Instructions for the task:
Leaving the pictures aside, reproduce the data in full and word for word.

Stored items
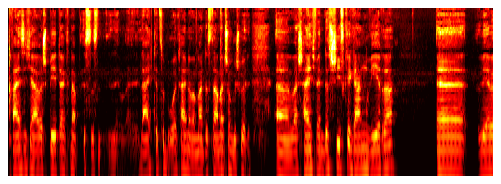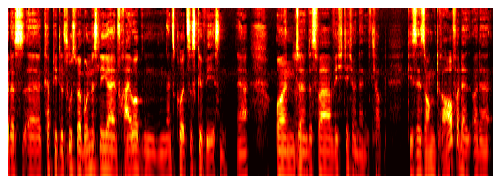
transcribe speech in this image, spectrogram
30 Jahre später knapp ist es leichter zu beurteilen, aber man hat das damals schon gespürt. Äh, wahrscheinlich, wenn das schiefgegangen wäre, äh, wäre das äh, Kapitel Fußball-Bundesliga in Freiburg ein, ein, ganz kurzes gewesen. Ja. Und äh, das war wichtig. Und dann, ich glaube, die Saison drauf oder, oder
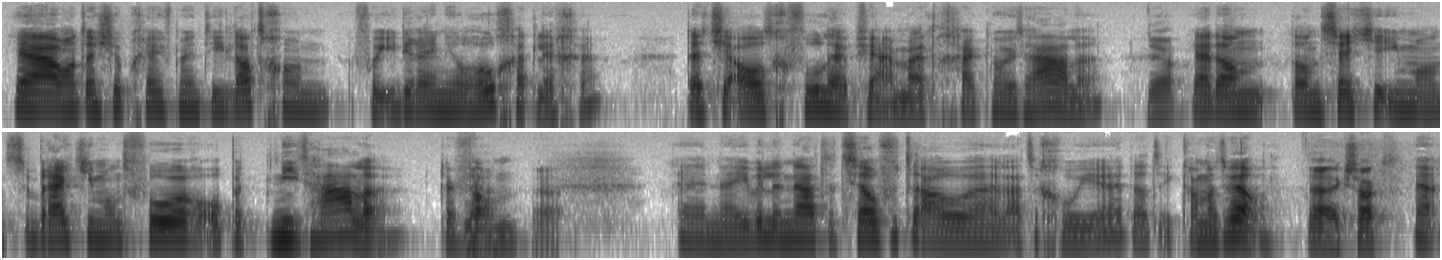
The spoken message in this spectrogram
Ja, want als je op een gegeven moment die lat gewoon voor iedereen heel hoog gaat leggen, dat je al het gevoel hebt, ja, maar dat ga ik nooit halen. Ja. dan, dan zet je iemand, bereid je iemand voor op het niet halen ervan. Ja, ja. En eh, je wil inderdaad het zelfvertrouwen eh, laten groeien. Dat ik kan het wel. Ja, exact. Ja.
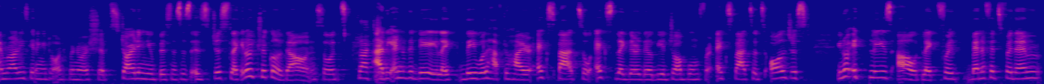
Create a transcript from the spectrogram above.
Emiratis getting into entrepreneurship, starting new businesses is just like it'll trickle down. So it's Exactly. at the end of the day, like they will have to hire expats. So ex like there there'll be a job boom for expats. So it's all just you know it plays out like for benefits for them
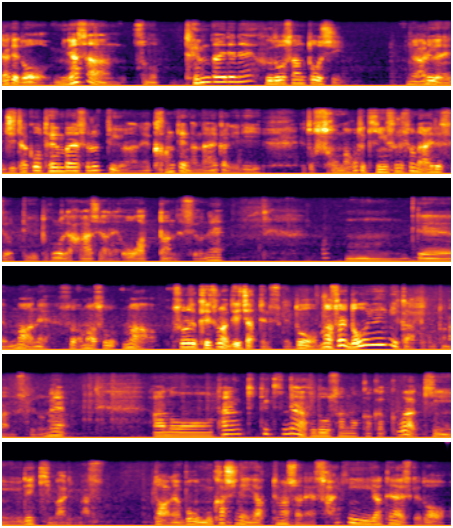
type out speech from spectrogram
だけど皆さんその転売でね不動産投資あるいはね、自宅を転売するっていうようなね、観点がない限り、えっと、そんなこと気にする必要ないですよっていうところで話はね、終わったんですよね。うん、で、まあね、そまあそまあ、それで結論は出ちゃってるんですけど、まあ、それどういう意味かってことなんですけどね。あの、短期的な不動産の価格は金融で決まります。だからね、僕昔ね、やってましたね。最近やってないですけど、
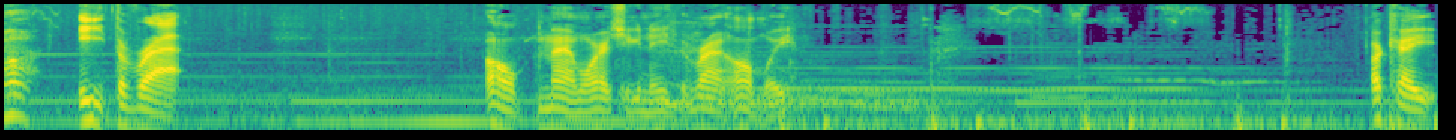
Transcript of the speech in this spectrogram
eat the rat. Oh man, we're actually gonna eat the rat, aren't we? Okay.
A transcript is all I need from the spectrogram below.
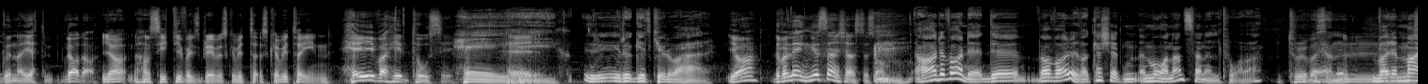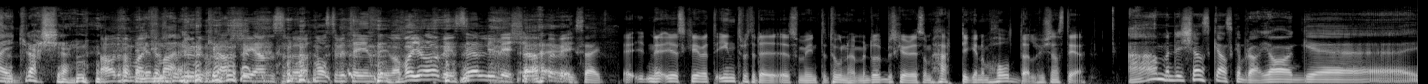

Task solution:
transcribe speech in this image, spectrogram
30 Jahre später knapp ist es leichter zu beurteilen, aber man hat das damals schon gespürt. Äh, wahrscheinlich, wenn das schiefgegangen wäre, äh, wäre das äh, Kapitel Fußball-Bundesliga in Freiburg ein, ein, ganz kurzes gewesen. Ja. Und äh, das war wichtig. Und dann, ich glaube, die Saison drauf oder, oder
The spoken message in this spectrogram
Ja, want als je op een gegeven moment die lat gewoon voor iedereen heel hoog gaat leggen, dat je al het gevoel hebt, ja, maar dat ga ik nooit halen. Ja. dan, dan zet je iemand, bereid je iemand voor op het niet halen ervan. Ja, ja. En eh, je wil inderdaad het zelfvertrouwen eh, laten groeien. Dat ik kan het wel. Ja, exact. Ja.
Create a transcript from the spectrogram above.
Emiratis getting into entrepreneurship, starting new businesses is just like it'll trickle down. So it's Exactly. at the end of the day, like they will have to hire expats. So ex like there there'll be a job boom for expats. So it's all just you know it plays out like for benefits for them
type out speech from spectrogram
だけど皆さんその転売でね不動産投資あるいはね、自宅を転売するっていうようなね、観点がない限り、えっと、そんなこと気にする必要ないですよっていうところで話はね、終わったんですよね。うん、で、まあね、そまあそまあ、それで結論は出ちゃってるんですけど、まあ、それどういう意味かってことなんですけどね。あの、短期的な不動産の価格は金融で決まります。だからね、僕昔ね、やってましたね。最近やってないですけど、
Transcript of the speech in this spectrogram
eat the rat. Oh man, we're actually gonna eat the rat, aren't we? Okay.
A transcript is all I need from the spectrogram below.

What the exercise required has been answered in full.